The second violation occurred when Adelmann drove on the shoulder rather than the traveled portion of the roadway.  The district court found that “[a]fter completing the  u-turn the vehicle drove off the roadway, onto the shoulder, and then back onto the roadway.”  A driver is required to drive on the roadway.  Id. § 169.18, subd. 1 (2002) (stating that driver must drive on right half of roadway unless enumerated exception applies).  A roadway “means that portion of a highway improved, designed, or ordinarily used for vehicular travel, exclusive of the sidewalk or shoulder.”  Id. § 169.01, subd. 31 (2002).  And a shoulder is defined as “that part of a highway which is contiguous to the regularly traveled portion of the highway and is on the same level as the highway.  The shoulder may be pavement, gravel, or earth.”  Id. § 169.01, subd. 73 (2002).

Adelmann argues that the district court erred by finding that his car left the roadway.  But the officer provided uncontradicted testimony that he saw Adelmann, after completing his turn, leave the roadway and drive onto the grassy area adjacent to the roadway.  This testimony is sufficient to establish that Adelmann violated Minn. Stat. § 169.18, subd. 1.  Nothing in the statutory definitions requires that a shoulder be clearly marked to qualify as a shoulder.  In these circumstances, the driving maneuver was more a technical infraction than a dangerous diversion.  But the driving conduct, like the three-point turn impeding the officer’s forward movement, is nonetheless a traffic violation.  

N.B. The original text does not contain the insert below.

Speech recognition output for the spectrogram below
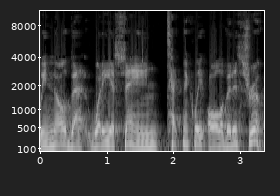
We know that what he is saying, technically, all of it is true.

These observed traffic violations are independently sufficient to justify an investigatory stop.  In addition, the district court relied on the officer’s articulated suspicion that the atypical circumstances of a stopped car on a relatively untraveled roadway in the early hours of a January morning might relate to the earlier attempt-to-locate dispatch.  This suspicion of a possible connection deepened when Adelmann attempted to drive away as the officer’s car approached his car on 269th Avenue.  Because we have concluded that the driving violations justified the stop, we need not consider whether these suspicions alone would be an adequate basis for the stop or whether the presence of one person rather than two in the car would dispel a suspicion that the car might be connected to the attempt-to-locate report.  See State v. Johnson, 444 N.W.2d 824, 826 (Minn. 1989) (observing that innocent activity, especially activity indicating an effort to evade an officer, may justify suspicion of criminal activity). 

While this case was pending on review, Adelmann moved to strike a two-page letter from the appendix of the state’s appellate brief.  The letter, issued by the Minnesota Department of Public Safety, was neither filed in the district court nor admitted as an exhibit.  Appellate courts may not consider matters outside the record on appeal, and we grant the motion to strike.  See Minn. R. Civ. App. P. 110.01 (limiting the record on appeal to papers filed in district court, exhibits, and transcript). 

Affirmed; motion granted.